### [Task prompt]
The records beneath should be printed exactly, and the pictures are to be left out.

┏━━

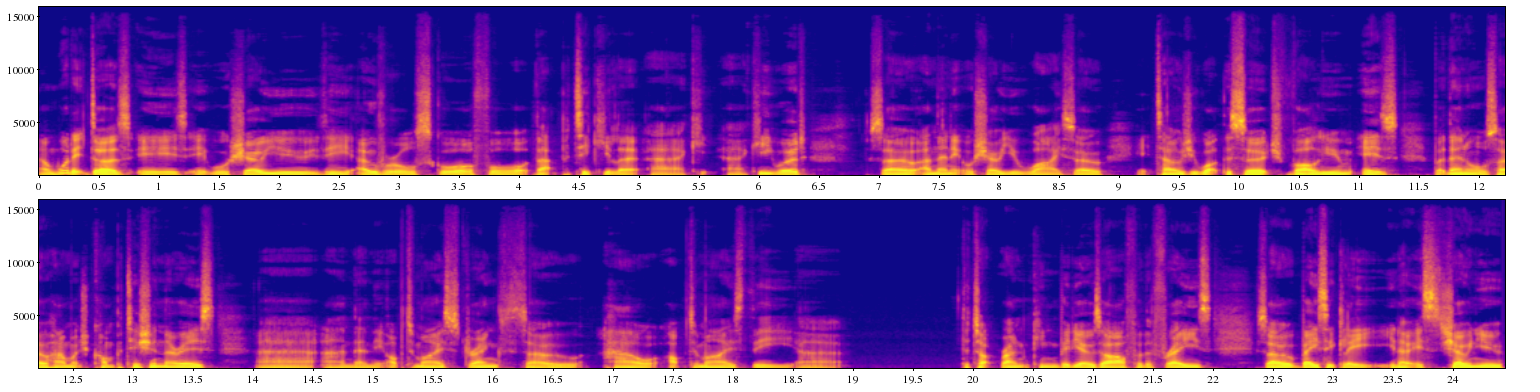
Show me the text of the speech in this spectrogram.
And what it does is it will show you the overall score for that particular uh, key, uh, keyword. So, and then it will show you why. So it tells you what the search volume is, but then also how much competition there is, uh, and then the optimized strength. So how optimized the uh, the top ranking videos are for the phrase. So basically, you know, it's showing you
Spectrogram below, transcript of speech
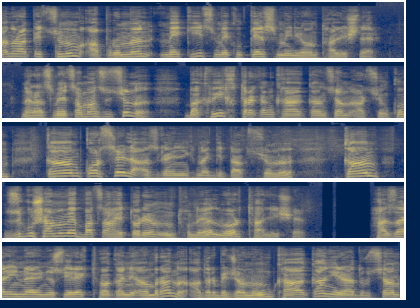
հանրապետությունում ապրում են 1-ից 1.5 միլիոն Թալիշներ։ Նրանց մեծամասնությունը Բաքվի խտրական քաղաքականության արդյունքում կամ կորցրել է ազգային ինքնագիտակցությունը, կամ զգուշանում է բացահայտորեն ընդունել, որ Թալիշ է։ 1993 թվականի ամռանը Ադրբեջանում քաղաքական իրադրության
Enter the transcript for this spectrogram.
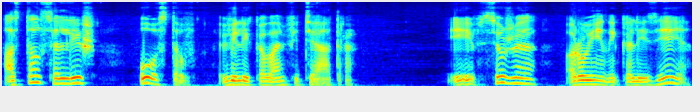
остался лишь остов Великого амфитеатра. И все же руины Колизея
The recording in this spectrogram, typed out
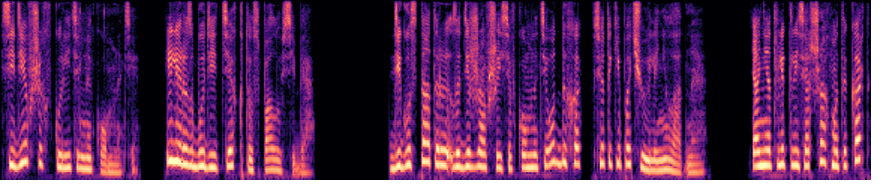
сидевших в курительной комнате или разбудить тех, кто спал у себя. Дегустаторы, задержавшиеся в комнате отдыха, все-таки почуяли неладное. Они отвлеклись от шахмат и карт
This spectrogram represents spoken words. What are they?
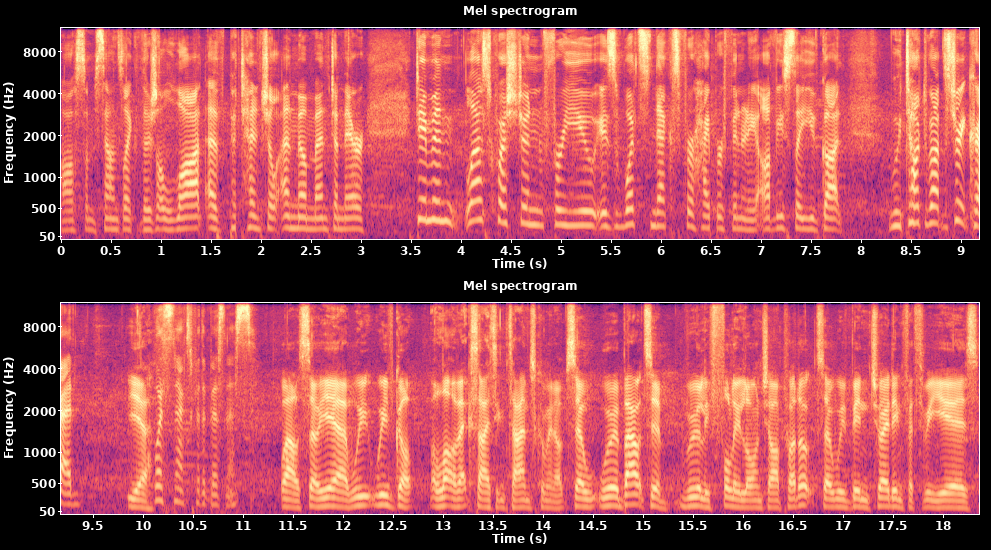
Awesome. Sounds like there's a lot of potential and momentum there. Damon, last question for you is what's next for Hyperfinity? Obviously, you've got, we talked about the street cred. Yeah. What's next for the business? Wow, so yeah, we, we've got a lot of exciting times coming up. So we're about to really fully launch our product. So we've been trading for three years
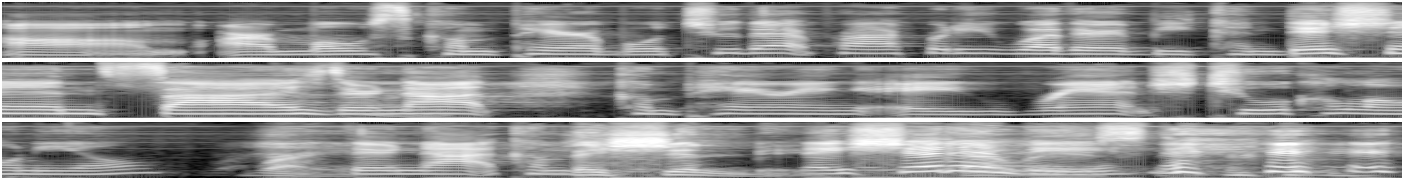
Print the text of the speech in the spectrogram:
um, are most comparable to that property, whether it be condition, size. They're not comparing a ranch to a colonial. right They're not com- they shouldn't be They shouldn't be.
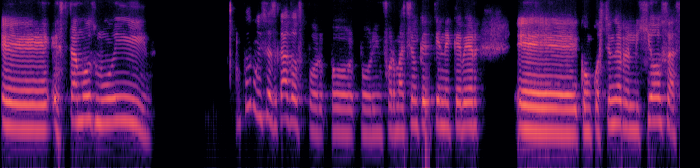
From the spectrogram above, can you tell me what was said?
Eh, estamos muy, pues muy sesgados por, por, información que tiene que ver eh, con cuestiones religiosas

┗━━

### [Answer to this task]
Show me the text of the speech in this spectrogram.
And what it does is it will show you the overall score for that particular uh, key, uh, keyword. So, and then it will show you why. So it tells you what the search volume is, but then also how much competition there is, uh, and then the optimized strength. So how optimized the uh, the top ranking videos are for the phrase. So basically, you know, it's showing you
Spectrogram below, transcript of speech
հանրապետությունում ապրում են 1-ից 1.5 միլիոն Թալիշներ։ Նրանց մեծամասնությունը Բաքվի խտրական քաղաքականության արդյունքում կամ կորցրել է ազգային ինքնագիտակցությունը, կամ զգուշանում է բացահայտորեն ընդունել, որ Թալիշ է։ 1993 թվականի ամռանը Ադրբեջանում քաղաքական իրադրության
Enter the transcript for this spectrogram.
остался лишь остов Великого амфитеатра. И все же руины Колизея
The recording in this spectrogram, typed out
сидевших в курительной комнате или разбудить тех, кто спал у себя. Дегустаторы, задержавшиеся в комнате отдыха, все-таки почуяли неладное. Они отвлеклись от шахмат и карт
This spectrogram represents spoken words. What are they?
Awesome. Sounds like there's a lot of potential and momentum there. Damon, last question for you is what's next for Hyperfinity? Obviously, you've got, we talked about the street cred. Yeah. What's next for the business? Wow, so yeah, we, we've got a lot of exciting times coming up. So we're about to really fully launch our product. So we've been trading for three years
Print the text of the speech in the spectrogram:
um, are most comparable to that property, whether it be condition, size. They're not comparing a ranch to a colonial. right They're not com- they shouldn't be They shouldn't be.
From the spectrogram above, can you tell me what was said?
Eh, estamos muy, pues muy sesgados por, por, información que tiene que ver eh, con cuestiones religiosas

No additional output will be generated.